Before repeating the entries below, strip out every picture and keep all else as it is.

*** Block opens ***

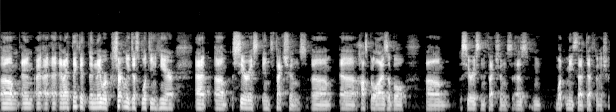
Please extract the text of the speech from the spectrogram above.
um, and I, and I think it, and they were certainly just looking here at um, serious infections, um, uh, hospitalizable um, serious infections as what meets that definition.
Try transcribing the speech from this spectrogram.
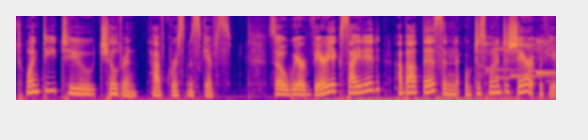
22 children have Christmas gifts. So we're very excited about this and just wanted to share it with you.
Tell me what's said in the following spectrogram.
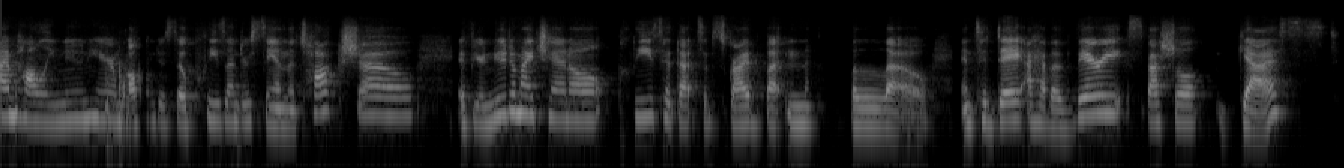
I'm Holly Noon here, and welcome to So Please Understand the Talk Show. If you're new to my channel, please hit that subscribe button below. And today I have a very special guest.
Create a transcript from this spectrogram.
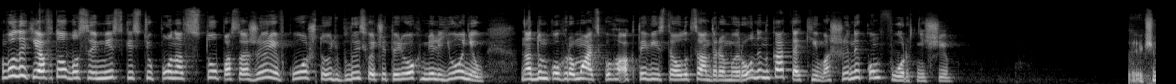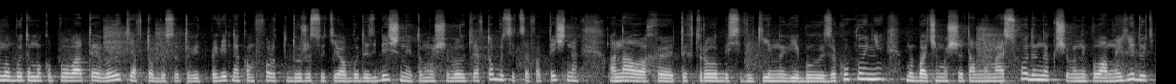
Великі автобуси місткістю понад 100 пасажирів коштують близько 4 мільйонів. На думку громадського активіста Олександра Мироненка, такі машини комфортніші. Якщо ми будемо купувати великі автобуси, то відповідно комфорт дуже суттєво буде збільшений, тому що великі автобуси це фактично аналог е, тих тролейбусів, які нові були закуплені. Ми бачимо, що там немає сходинок, що вони плавно їдуть.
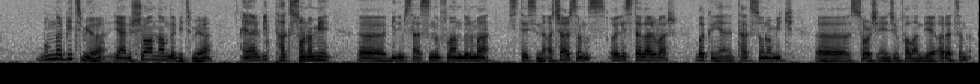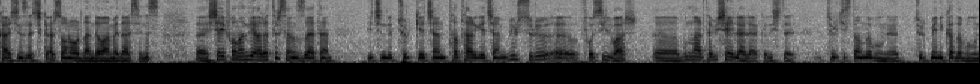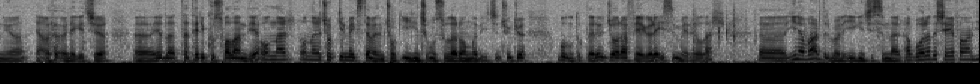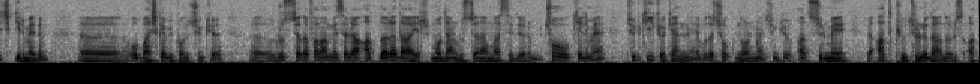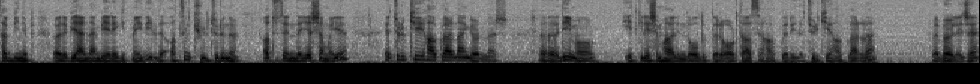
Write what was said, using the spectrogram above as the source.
bununla bitmiyor. Yani şu anlamda bitmiyor. Eğer bir taksonomi e, bilimsel sınıflandırma sitesini açarsanız öyle siteler var. Bakın yani taksonomik e, search engine falan diye aratın karşınıza çıkar sonra oradan devam edersiniz. E, şey falan diye aratırsanız zaten içinde Türk geçen, Tatar geçen bir sürü e, fosil var. E, bunlar tabii şeyle alakalı işte Türkistan'da bulunuyor, Türkmenika'da bulunuyor. Yani öyle geçiyor. E, ya da Tatarikus falan diye. Onlar onlara çok girmek istemedim. Çok ilginç unsurlar olmadığı için. Çünkü bulundukları coğrafyaya göre isim veriyorlar. E, yine vardır böyle ilginç isimler. Ha bu arada şeye falan hiç girmedim. E, o başka bir konu çünkü. E, Rusça'da falan mesela atlara dair modern Rusçadan bahsediyorum. Çoğu kelime Türkiye kökenli. E, bu da çok normal çünkü at sürmeyi ve at kültürünü daha doğrusu ata binip öyle bir yerden bir yere gitmeyi değil de atın kültürünü, at üzerinde yaşamayı e, Türkiye halklardan gördüler. E, değil mi o etkileşim halinde oldukları Orta Asya halklarıyla, Türkiye halklarla ve böylece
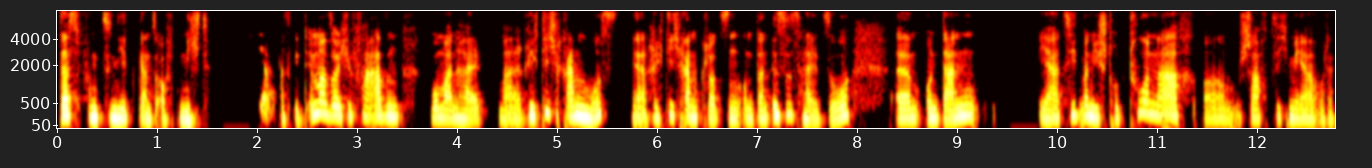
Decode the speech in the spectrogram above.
Das funktioniert ganz oft nicht. Ja. Es gibt immer solche Phasen, wo man halt mal richtig ran muss, ja, richtig ranklotzen und dann ist es halt so. Ähm, und dann ja, zieht man die Struktur nach, ähm, schafft sich mehr oder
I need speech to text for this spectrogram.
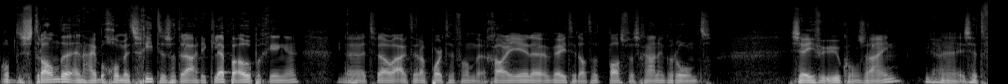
op de stranden. En hij begon met schieten zodra die kleppen open gingen. Eh, terwijl we uit de rapporten van de geallieerden weten dat het pas waarschijnlijk rond zeven uur kon zijn. Ja. Eh, is, het,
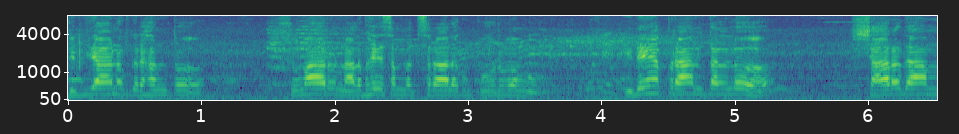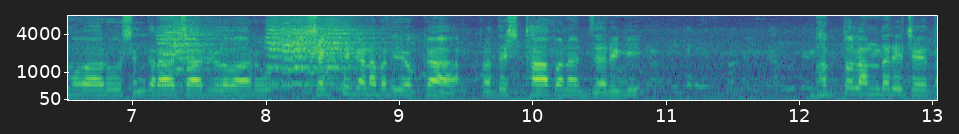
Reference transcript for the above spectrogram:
దివ్యానుగ్రహంతో సుమారు నలభై సంవత్సరాలకు పూర్వము. ఇదే ప్రాంతంలో శారదామ్మ వారు శంకరాచార్యుల వారు శక్తి గణపతి యొక్క ప్రతిష్టాపన జరిగి భక్తులందరి చేత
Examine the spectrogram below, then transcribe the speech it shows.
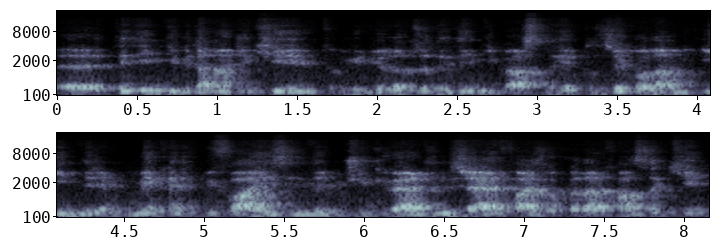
e, dediğim gibi daha önceki videolarımızda dediğim gibi aslında yapılacak olan bir indirim mekanik bir faiz indirimi. Çünkü verdiğimiz reel faiz o kadar fazla ki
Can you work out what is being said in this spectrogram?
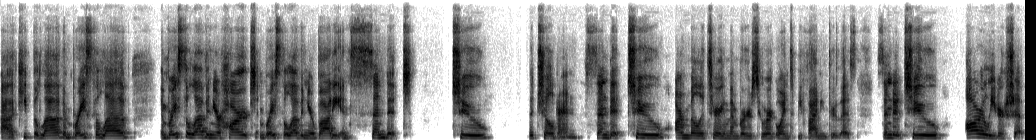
uh, keep the love, embrace the love Embrace the love in your heart, embrace the love in your body, and send it to the children. Send it to our military members who are going to be fighting through this. Send it to our leadership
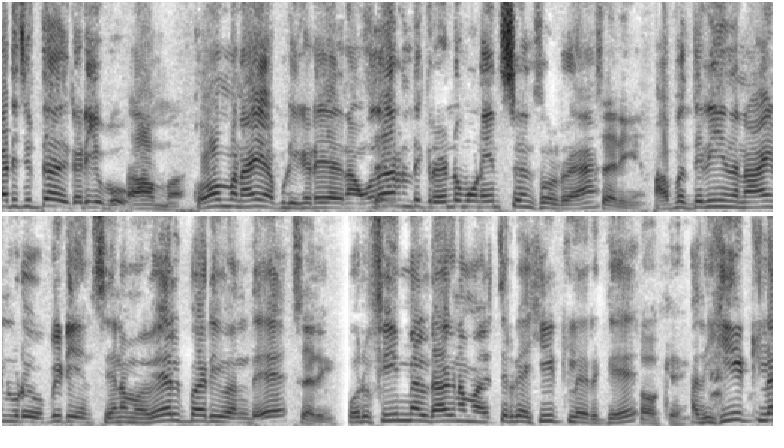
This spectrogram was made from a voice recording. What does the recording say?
கடிச்சிட்டு அது கடிக்க போகும். ஆமா. கோமநாய் அப்படி கிடையாது. நான் உதாரணத்துக்கு ரெண்டு மூணு இன்சிடென்ட் சொல்றேன். சரிங்க. அப்ப தெரியும் இந்த நாயினுடைய ஒபீடியன்ஸ் நம்ம வேல்பாரி வந்து சரி. ஒரு ஃபீமேல் டாக் நம்ம வச்சிருக்க ஹீட்ல இருக்கு. ஓகே அது ஹீட்ல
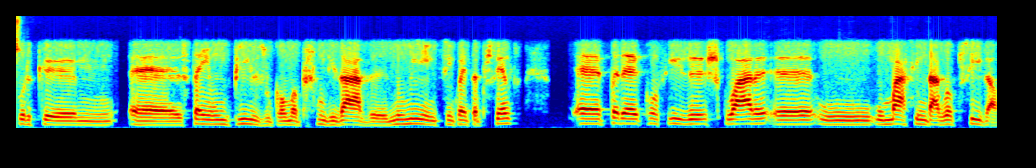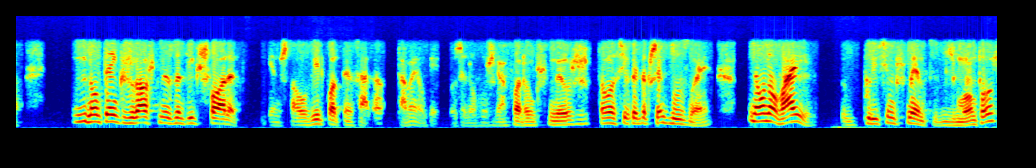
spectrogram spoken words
Porque uh, se têm um piso com uma profundidade no mínimo de 50%, uh, eh, para conseguir escoar uh, o, o, máximo de água possível. E não têm que jogar os pneus antigos fora. Quem nos está a ouvir pode pensar, ah, está bem, ok, você não vou jogar fora os pneus que estão a 50% de uso, não é? Não, não vai. Por isso simplesmente desmonta-os,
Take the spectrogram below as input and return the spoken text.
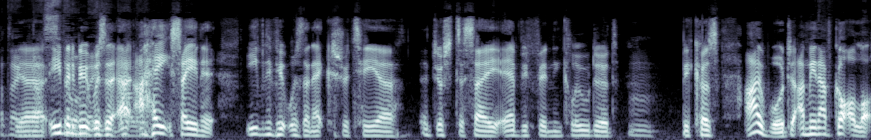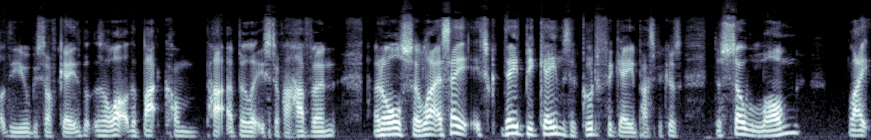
I think yeah. Even if it was, amazing a, I, I hate saying it. Even if it was an extra tier, just to say everything included. Mm. because I would. I mean, I've got a lot of the Ubisoft games, but there's a lot of the back compatibility stuff I haven't. And also, like I say, it's they'd be games that are good for Game Pass because they're so long. Like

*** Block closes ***

» **Result of the task**:
Please extract the text of the speech from the spectrogram above.
um, and I, and I think it, and they were certainly just looking here at um, serious infections, um, uh, hospitalizable um, serious infections as what meets that definition.
Try transcribing the speech from this spectrogram.
22 children have Christmas gifts. So we're very excited about this and just wanted to share it with you.
Tell me what's said in the following spectrogram.
I'm Holly Noon here, and welcome to So Please Understand the Talk Show. If you're new to my channel, please hit that subscribe button below. And today I have a very special guest.
Create a transcript from this spectrogram.
Великі автобуси місткістю понад 100 пасажирів коштують близько 4 мільйонів. На думку громадського активіста Олександра Мироненка, такі машини комфортніші. Якщо ми будемо купувати великі автобуси, то відповідно комфорт дуже суттєво буде збільшений, тому що великі автобуси це фактично аналог е, тих тролейбусів, які нові були закуплені. Ми бачимо, що там немає сходинок, що вони плавно їдуть.
Write what was said, using the spectrogram above as the source.
bununla bitmiyor. Yani şu anlamda bitmiyor. Eğer bir taksonomi e, bilimsel sınıflandırma sitesini açarsanız öyle siteler var. Bakın yani taksonomik e, search engine falan diye aratın karşınıza çıkar sonra oradan devam edersiniz. E, şey falan diye aratırsanız zaten içinde Türk geçen, Tatar geçen bir sürü e, fosil var. E, bunlar tabii şeyle alakalı işte Türkistan'da bulunuyor, Türkmenika'da bulunuyor. Yani öyle geçiyor. E, ya da Tatarikus falan diye. Onlar onlara çok girmek istemedim. Çok ilginç unsurlar olmadığı için. Çünkü bulundukları coğrafyaya göre isim veriyorlar. E, yine vardır böyle ilginç isimler. Ha bu arada şeye falan hiç girmedim. E, o başka bir konu çünkü. E, Rusça'da falan mesela atlara dair modern Rusçadan bahsediyorum. Çoğu kelime Türkiye kökenli. E, bu da çok normal çünkü at sürmeyi ve at kültürünü daha doğrusu ata binip öyle bir yerden bir yere gitmeyi değil de atın kültürünü, at üzerinde yaşamayı e, Türkiye halklardan gördüler. E, değil mi o etkileşim halinde oldukları Orta Asya halklarıyla, Türkiye halklarla ve böylece
Decode the speech in the spectrogram above.
Das funktioniert ganz oft nicht. Ja. Es gibt immer solche Phasen, wo man halt mal richtig ran muss, ja, richtig ranklotzen und dann ist es halt so. Ähm, und dann ja, zieht man die Struktur nach, ähm, schafft sich mehr oder
I need speech to text for this spectrogram.
op de stranden. En hij begon met schieten zodra die kleppen open gingen. Eh, terwijl we uit de rapporten van de geallieerden weten dat het pas waarschijnlijk rond zeven uur kon zijn. Ja. Eh, is, het,
Reference transcript for the above spectrogram:
దివ్యానుగ్రహంతో సుమారు నలభై సంవత్సరాలకు పూర్వము. ఇదే ప్రాంతంలో శారదామ్మ వారు శంకరాచార్యుల వారు శక్తి గణపతి యొక్క ప్రతిష్టాపన జరిగి భక్తులందరి చేత
Examine the spectrogram below, then transcribe the speech it shows.
e, dediğim gibi daha önceki videolarımızda dediğim gibi aslında yapılacak olan bir indirim mekanik bir faiz indirimi. Çünkü verdiğimiz reel faiz o kadar fazla ki
Can you work out what is being said in this spectrogram?
uh, keep the love, embrace the love Embrace the love in your heart, embrace the love in your body, and send it to the children. Send it to our military members who are going to be fighting through this. Send it to our leadership
This spectrogram was made from a voice recording. What does the recording say?
கடிச்சிட்டு அது கடிக்க போகும். ஆமா. கோமநாய் அப்படி கிடையாது. நான் உதாரணத்துக்கு ரெண்டு மூணு இன்சிடென்ட் சொல்றேன். சரிங்க. அப்ப தெரியும் இந்த நாயினுடைய ஒபீடியன்ஸ் நம்ம வேல்பாரி வந்து சரி. ஒரு ஃபீமேல் டாக் நம்ம வச்சிருக்க ஹீட்ல இருக்கு. ஓகே அது ஹீட்ல
spectrogram spoken words
Porque uh, se têm um piso com uma profundidade no mínimo de 50%, uh, eh, para conseguir escoar uh, o, o, máximo de água possível. E não têm que jogar os pneus antigos fora. Quem nos está a ouvir pode pensar, ah, está bem, ok, você não vou jogar fora os pneus que estão a 50% de uso, não é? Não, não vai. Por isso simplesmente desmonta-os,
Take the spectrogram below as input and return the spoken text.
I think yeah. Even if it was, amazing a, I, I hate saying it. Even if it was an extra tier, just to say everything included. Mm. because I would. I mean, I've got a lot of the Ubisoft games, but there's a lot of the back compatibility stuff I haven't. And also, like I say, it's they'd be games that are good for Game Pass because they're so long. Like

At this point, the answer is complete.